Him: That statement sounds so dramatic to the Chinese point of view. I don’t think of gay people as a group anyway. They’re from everywhere. They’re not the same. They have no solidarity.

Me: And that doesn’t seem to bother you either…

(He shrugs.)

Him: It’s better to be gay here than in China.

Me: It’s worse in Chechnya, or indeed – throughout most of the second and third world countries…

Him: Yeah, well… I’m here on Privilege Mountain, hiking with a scruffy guy.

Me: Right. I’m hiking with the prettiest boy in Culver City.

Him: So corny.

Me: Okay, I’ll get a dog.

Him: Really?!

Me: Fuck no! I’ll get a plant though. Are plants and scruff sexy?

Him: I’d better put my shirt on.

(He gestures to an approaching family.)

Me: Why?

Him: I just want to be respectful. They have children.

Me: You’re a man, hiking, in the middle of the day. In California.

Him: On Privilege Mountain, no less. But a gay man with his shirt off sends a certain message to families. It’s better not to offend them.

Me: At the planetarium the other day I kissed a guy on the cheek and this woman freaked out about her kids having to see it. I told her to move along and stop trying to control other people or she’d see a lot more.

Him: Couldn’t you just wait? Be respectful?

Me: Respectful is how you frame it to process what’s really going on.

Him: Oh jeez – and what’s that?

Me: You’re capitulating to heteronormativity. You are literally covering. A straight man wouldn’t think to put his shirt on if he was hiking shirtless. A straight woman wouldn’t think to hector straight people for kissing on the cheek.  Straight people practically make out in front of kids.

Him: Yes, but we’re gay. It’s different.

Me: How is it different?

Him: Because parents don’t want to have to explain that to children.

Me: But they’re fine with Disney explaining heterosexuality to children in the form of fairy tales.

Him: 95% of people are straight. They will always have the numbers.

Me: And we don’t have kids to pass our legacy of oppression down to.

Him: I don’t know what a legacy of oppression is.

Me: Are you KIDDING me? You’re from China. It really doesn’t bother you, being pressured to cover your gayness? Always being semi-invisible?

Him: It really doesn’t bother me.


Me: It bothers me.


Him: Yeah. I know. But hey – you get to live on Privilege Mountain.

Me: Yeah. “Privilege Mountain… It’s Better than Being Gay in China.”

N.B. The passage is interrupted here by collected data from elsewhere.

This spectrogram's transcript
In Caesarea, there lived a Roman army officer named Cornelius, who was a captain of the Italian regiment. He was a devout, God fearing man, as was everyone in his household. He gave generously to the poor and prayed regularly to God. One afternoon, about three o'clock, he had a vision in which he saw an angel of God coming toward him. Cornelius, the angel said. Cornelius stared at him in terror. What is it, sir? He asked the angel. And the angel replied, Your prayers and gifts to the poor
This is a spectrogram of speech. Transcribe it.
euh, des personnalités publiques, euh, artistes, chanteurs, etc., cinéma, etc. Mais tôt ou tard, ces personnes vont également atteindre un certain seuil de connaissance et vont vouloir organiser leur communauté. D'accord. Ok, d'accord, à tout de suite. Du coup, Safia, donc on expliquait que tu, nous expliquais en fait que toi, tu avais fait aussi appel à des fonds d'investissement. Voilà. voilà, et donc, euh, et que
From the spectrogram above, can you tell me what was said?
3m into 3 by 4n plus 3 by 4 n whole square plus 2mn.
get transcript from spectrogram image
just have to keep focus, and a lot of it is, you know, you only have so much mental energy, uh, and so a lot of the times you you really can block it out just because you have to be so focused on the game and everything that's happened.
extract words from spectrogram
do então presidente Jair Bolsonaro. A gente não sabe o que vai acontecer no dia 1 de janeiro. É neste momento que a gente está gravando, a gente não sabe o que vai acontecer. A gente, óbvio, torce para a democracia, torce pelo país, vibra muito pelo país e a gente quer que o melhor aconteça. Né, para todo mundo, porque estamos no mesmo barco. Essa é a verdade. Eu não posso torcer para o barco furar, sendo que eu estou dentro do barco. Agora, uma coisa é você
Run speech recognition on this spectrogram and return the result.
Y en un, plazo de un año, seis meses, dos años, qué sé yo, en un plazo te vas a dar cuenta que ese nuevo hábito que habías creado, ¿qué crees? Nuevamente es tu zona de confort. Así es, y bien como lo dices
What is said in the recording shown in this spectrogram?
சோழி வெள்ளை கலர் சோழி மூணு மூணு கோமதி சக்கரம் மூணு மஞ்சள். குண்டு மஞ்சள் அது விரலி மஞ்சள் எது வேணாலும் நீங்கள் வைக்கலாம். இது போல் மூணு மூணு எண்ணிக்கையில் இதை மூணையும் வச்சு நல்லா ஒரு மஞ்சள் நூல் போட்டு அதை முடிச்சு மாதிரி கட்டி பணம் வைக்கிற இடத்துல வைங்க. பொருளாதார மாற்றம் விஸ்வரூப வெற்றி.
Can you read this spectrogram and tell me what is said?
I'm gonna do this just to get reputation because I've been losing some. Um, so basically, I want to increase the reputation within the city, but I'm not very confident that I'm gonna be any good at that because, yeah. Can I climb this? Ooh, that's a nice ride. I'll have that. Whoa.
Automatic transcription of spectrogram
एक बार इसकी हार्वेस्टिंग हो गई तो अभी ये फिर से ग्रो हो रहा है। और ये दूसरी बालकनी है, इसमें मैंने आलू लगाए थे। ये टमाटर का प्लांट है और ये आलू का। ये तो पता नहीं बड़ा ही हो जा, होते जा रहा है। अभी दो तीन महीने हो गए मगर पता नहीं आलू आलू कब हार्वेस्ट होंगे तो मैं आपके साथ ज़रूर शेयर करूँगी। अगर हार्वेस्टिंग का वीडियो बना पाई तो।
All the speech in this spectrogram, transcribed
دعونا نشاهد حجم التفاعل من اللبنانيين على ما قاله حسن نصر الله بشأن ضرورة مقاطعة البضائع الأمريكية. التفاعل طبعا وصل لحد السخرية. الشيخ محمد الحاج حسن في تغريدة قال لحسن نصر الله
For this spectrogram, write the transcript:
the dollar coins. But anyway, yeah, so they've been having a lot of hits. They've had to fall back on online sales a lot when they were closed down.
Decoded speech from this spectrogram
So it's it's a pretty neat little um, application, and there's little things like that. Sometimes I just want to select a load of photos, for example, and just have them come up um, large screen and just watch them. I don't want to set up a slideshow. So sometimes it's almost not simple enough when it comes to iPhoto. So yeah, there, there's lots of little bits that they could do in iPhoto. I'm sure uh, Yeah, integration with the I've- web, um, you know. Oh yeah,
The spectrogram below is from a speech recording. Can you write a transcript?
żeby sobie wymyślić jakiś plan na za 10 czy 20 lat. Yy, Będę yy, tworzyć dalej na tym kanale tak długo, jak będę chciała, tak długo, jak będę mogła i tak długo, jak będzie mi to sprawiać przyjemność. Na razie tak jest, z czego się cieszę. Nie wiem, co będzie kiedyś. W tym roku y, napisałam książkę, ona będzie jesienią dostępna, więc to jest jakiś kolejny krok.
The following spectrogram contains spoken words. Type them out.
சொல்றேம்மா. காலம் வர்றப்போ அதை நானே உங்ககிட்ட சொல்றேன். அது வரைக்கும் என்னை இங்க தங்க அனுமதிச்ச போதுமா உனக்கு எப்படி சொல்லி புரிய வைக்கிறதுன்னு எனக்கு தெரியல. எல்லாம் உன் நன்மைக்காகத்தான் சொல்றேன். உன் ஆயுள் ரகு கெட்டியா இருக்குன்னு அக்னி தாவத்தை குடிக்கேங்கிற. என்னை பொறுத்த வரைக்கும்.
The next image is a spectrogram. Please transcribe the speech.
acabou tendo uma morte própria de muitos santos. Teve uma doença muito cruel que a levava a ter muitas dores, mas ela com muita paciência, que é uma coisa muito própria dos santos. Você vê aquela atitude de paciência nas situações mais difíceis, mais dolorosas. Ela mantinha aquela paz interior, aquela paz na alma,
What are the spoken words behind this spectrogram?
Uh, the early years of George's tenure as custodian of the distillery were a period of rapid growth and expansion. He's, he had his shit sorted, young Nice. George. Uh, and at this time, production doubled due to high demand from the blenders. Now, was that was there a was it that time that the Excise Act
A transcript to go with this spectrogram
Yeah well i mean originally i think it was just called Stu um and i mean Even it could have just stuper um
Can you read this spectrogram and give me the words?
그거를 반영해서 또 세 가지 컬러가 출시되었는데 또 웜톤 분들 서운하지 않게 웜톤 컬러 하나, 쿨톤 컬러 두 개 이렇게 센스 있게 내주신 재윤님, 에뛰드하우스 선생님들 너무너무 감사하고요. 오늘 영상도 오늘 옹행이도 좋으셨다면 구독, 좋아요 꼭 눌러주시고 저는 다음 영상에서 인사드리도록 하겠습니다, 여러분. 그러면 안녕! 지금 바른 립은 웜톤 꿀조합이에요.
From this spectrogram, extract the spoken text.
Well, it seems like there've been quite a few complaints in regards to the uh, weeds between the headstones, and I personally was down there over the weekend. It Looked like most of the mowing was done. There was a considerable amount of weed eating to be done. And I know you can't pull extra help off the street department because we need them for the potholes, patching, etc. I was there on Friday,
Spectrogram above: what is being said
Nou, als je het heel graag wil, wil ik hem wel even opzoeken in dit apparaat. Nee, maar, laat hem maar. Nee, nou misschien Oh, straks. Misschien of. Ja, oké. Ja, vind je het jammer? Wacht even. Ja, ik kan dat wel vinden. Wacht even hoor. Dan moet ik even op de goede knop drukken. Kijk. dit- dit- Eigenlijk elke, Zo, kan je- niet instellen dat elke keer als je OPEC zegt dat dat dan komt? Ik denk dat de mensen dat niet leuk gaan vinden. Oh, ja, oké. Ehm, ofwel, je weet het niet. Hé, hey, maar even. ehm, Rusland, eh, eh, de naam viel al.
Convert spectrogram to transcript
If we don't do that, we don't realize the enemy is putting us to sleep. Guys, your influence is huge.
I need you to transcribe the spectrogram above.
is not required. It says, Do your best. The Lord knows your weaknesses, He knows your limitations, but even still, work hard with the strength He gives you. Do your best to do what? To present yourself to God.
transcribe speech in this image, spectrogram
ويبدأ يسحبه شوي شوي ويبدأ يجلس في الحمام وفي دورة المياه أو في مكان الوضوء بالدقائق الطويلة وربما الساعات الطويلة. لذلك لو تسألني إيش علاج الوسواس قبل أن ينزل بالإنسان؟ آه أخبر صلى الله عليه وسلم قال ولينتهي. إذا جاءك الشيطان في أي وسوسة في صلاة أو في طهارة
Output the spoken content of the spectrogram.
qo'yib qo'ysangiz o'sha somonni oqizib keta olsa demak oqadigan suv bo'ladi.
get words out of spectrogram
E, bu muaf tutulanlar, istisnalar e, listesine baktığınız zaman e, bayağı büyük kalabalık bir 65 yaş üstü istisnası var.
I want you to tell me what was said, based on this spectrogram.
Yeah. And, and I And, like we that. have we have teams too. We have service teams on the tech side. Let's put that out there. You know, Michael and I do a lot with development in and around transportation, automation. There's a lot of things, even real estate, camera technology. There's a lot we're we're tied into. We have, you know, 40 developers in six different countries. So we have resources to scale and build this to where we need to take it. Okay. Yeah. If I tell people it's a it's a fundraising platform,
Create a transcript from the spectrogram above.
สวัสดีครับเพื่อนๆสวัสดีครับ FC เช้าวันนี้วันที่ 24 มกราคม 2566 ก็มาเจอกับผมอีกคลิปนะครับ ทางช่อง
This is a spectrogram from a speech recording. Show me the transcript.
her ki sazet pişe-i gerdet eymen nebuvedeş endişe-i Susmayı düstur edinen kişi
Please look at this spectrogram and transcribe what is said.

Him: It is.

Me: I know. I know it is…


the visit


the visit


i take a tarnished, greasy butter knife

wrap it taught and coarse in

the cheapest paper towels they had

for purchase at the dollar store


i scrape the corners and nooks of this place

unearthing frights of schmutz and gunk

that i would otherwise leave unmolested

if you weren’t coming to visit


empty plastic pints, glass fifths, rotgut vodka

stuffed away into bloated oversized black

garbage bags, screeching a terrible clank,

an indictment, when i set them on the curb


the vacuum is not working well, so i shake

the rugs, i spray bleach on the mildew colony

in the shower, between tiles, sweep up the

hair on the floor where i trimmed my beard


i am ashamed


i am not ashamed of how i live, so what, a

sock in the corner, balled up and old q-tips

hanging out by the toilet and the dishes stacked

for days in the sink, egg flakes soaking in brine


i am not ashamed, but it would pain me for

you to see this, and it was you, after all, who

taught me that life is about smoothing out the

smudges on the mirror in case the neighbors see


on my knees scrubbing i think back to the lake

house warm childhood summer barbecues

fish frys, water skis, whiffle balls, comic books

the hypnotic sound of waves lapping the shore


back in those sepia good old days, days before

that short time when we were all together